News

Amy Scollan discusses divorce and luxury assets

  • February 02, 2021
  • By Amy Scollan, Partner

Divorce and Luxury Assets

In the majority of divorce cases, the primary concern of the parties, and the Judge, is ensuring that the parties each have a home and an income to meet their outgoings. In high net worth (HNW) divorces, this concern is often not the focus of the dispute, as housing and income needs can easily be met from the wealth in the marriage. In HNW divorces, the dispute is often around the distribution of the assets which are in excess of the parties’ needs.

Hunters’ Family Team has many years of experience in dealing with HNW divorces and negotiating the distribution of luxury assets such as:

  • Wine collections
  • Art
  • Classic cars
  • Yachts
  • Jewellery.

The distribution of luxury assets between the parties in HNW cases can be the source of much dispute on divorce. Issues we regularly address include:

  • One party to the marriage has a keener interest in luxury assets than the other, yet the other seeks to retain the luxury asset(s) as a way of achieving leverage in the overall negotiation;
  • One party suggesting that a valuable asset be sold in order to provide liquidity, whilst the other has a stronger emotional attachment to the asset and wishes to avoid a sale;
  • Disputed ownership, where one party claims that the asset is owned by, or co-owned with, a friend or family member;
  • Valuation disputes – it can be difficult to value unique items, and the party who is keeping the asset will have an interest in arguing for a lower value and vice versa. Often experts are instructed to provide valuations; and
  • Family heirlooms. One party may argue that an asset which has come to them from their family should not be shared within the divorce proceedings.

Judges can adjudicate disputes about personal and luxury assets, but often the issue is too important, for emotional and financial reasons, for a party to want to risk a Judge deciding it – in case the decision is not favourable.
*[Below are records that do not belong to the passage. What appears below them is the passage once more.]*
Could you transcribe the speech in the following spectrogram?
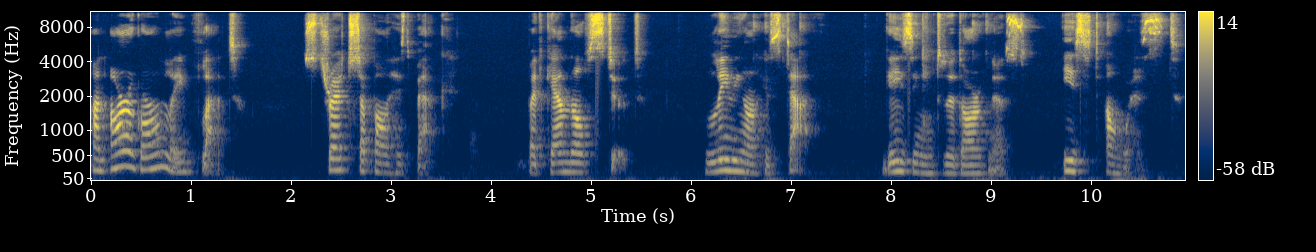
and Aragorn lay flat, stretched upon his back. But Gandalf stood, leaning on his staff, gazing into the darkness, east and west.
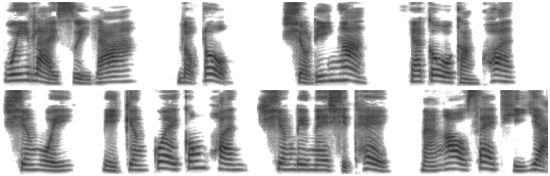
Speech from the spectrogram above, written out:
委内瑞拉、洛洛、叙利亚。也个有共款，成为未经过广泛承认诶实体。南奥塞提亚、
Therefore, the distribution of luxury assets is often decided following a negotiation, which can be lengthy, between the parties’ solicitors, as part of the overall settlement of the case.

If you have any questions or queries about divorce and luxury assets, please contact Partner Amy Scollan on amy.scollan@hunterslaw.com Tel: 07778858670
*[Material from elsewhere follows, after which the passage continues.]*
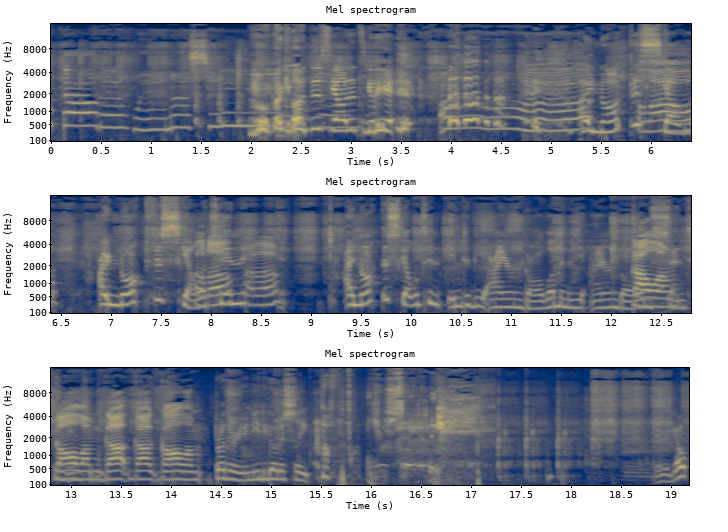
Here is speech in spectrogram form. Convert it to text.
about it when I see Oh my god, this skeleton's gonna get. Oh. I knocked the Hello? skeleton. I knocked the skeleton. Hello? I knocked the skeleton into the iron golem, and then the iron golem Gollum, sent him Gollum, into- got, got, Gollum. Brother, you need to go to sleep. The fuck you say to me? There we go.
Related News

Feb 26, 2021
Richard Kershaw considers the implications of Mr Justice Cohen’s judgment in FRB v DRC (No 3) in Family Law Week
Feb 25, 2021
Richard Kershaw examines the impact of market volatility on divorce settlements in Finance Monthly
Feb 24, 2021
Polly Atkins examines whether one can charge an ex-spouse rent whilst waiting for their home to sell
Feb 19, 2021
Richard Kershaw examines whether you can re-open a divorce settlement due to Covid-19 in Edward Fennell’s Legal Diary
Feb 01, 2021
Richard Kershaw discusses recent case where an unmarried couple have been ordered to share investment assets
Jan 18, 2021
Family Mediation Week 2021
Nov 19, 2020
Jay Patel and Polly Atkins examine family law in the lead up to Brexit in Family Law Week
Nov 09, 2020
Richard Kershaw discusses trusts on divorce and their role in financial planning strategies
Nov 05, 2020
Hunters recognised in The Times Best Law Firms 2021
Nov 03, 2020
Rebecca Christie discusses economic abuse and its role in divorce in WealthBriefing

© Hunters Law LLP 2021 | Privacy NoticeLegal & Regulatory | Cookies Policy | Complaints Procedure.
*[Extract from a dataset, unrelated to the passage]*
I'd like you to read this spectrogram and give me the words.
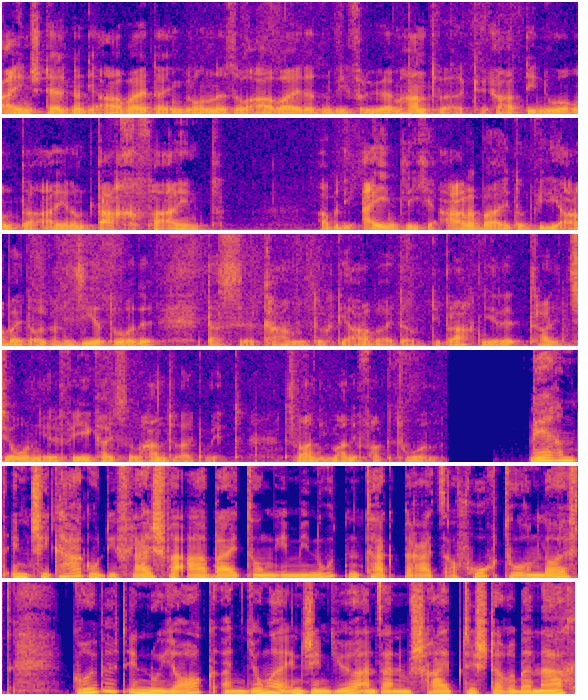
einstellten und die Arbeiter im Grunde so arbeiteten wie früher im Handwerk. Er hat die nur unter einem Dach vereint. Aber die eigentliche Arbeit und wie die Arbeit organisiert wurde, das kam durch die Arbeiter. Die brachten ihre Tradition, ihre Fähigkeit zum Handwerk mit. Das waren die Manufakturen. Während in Chicago die Fleischverarbeitung im Minutentakt bereits auf Hochtouren läuft, grübelt in New York ein junger Ingenieur an seinem Schreibtisch darüber nach,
Hunters Law LLP is authorised and regulated by the Solicitors Regulation Authority (number 657218)

WARNING: Website falsely claiming to be Hunters Law

4 March 2021

The website 'hunterslawllp.com' is operating, falsely claiming to be Hunters Law. This website has been created to mirror the genuine site, although contact details including telephone number and email addresses have been changed, and the SRA verification badge does not work.

We have also been made aware of a series of faxes circulating, purporting to come from ‘barrister’ Dominik Opalinski, advising of an unclaimed inheritance of $16.95M, which feature the same website address. Dominik is a genuine partner of the firm, but is not a barrister.

We have reported this to the SRA, and contacted the website domain hosts to request its urgent removal. If you receive correspondence of a similar nature to that described, please contact us directly by reliable and established means.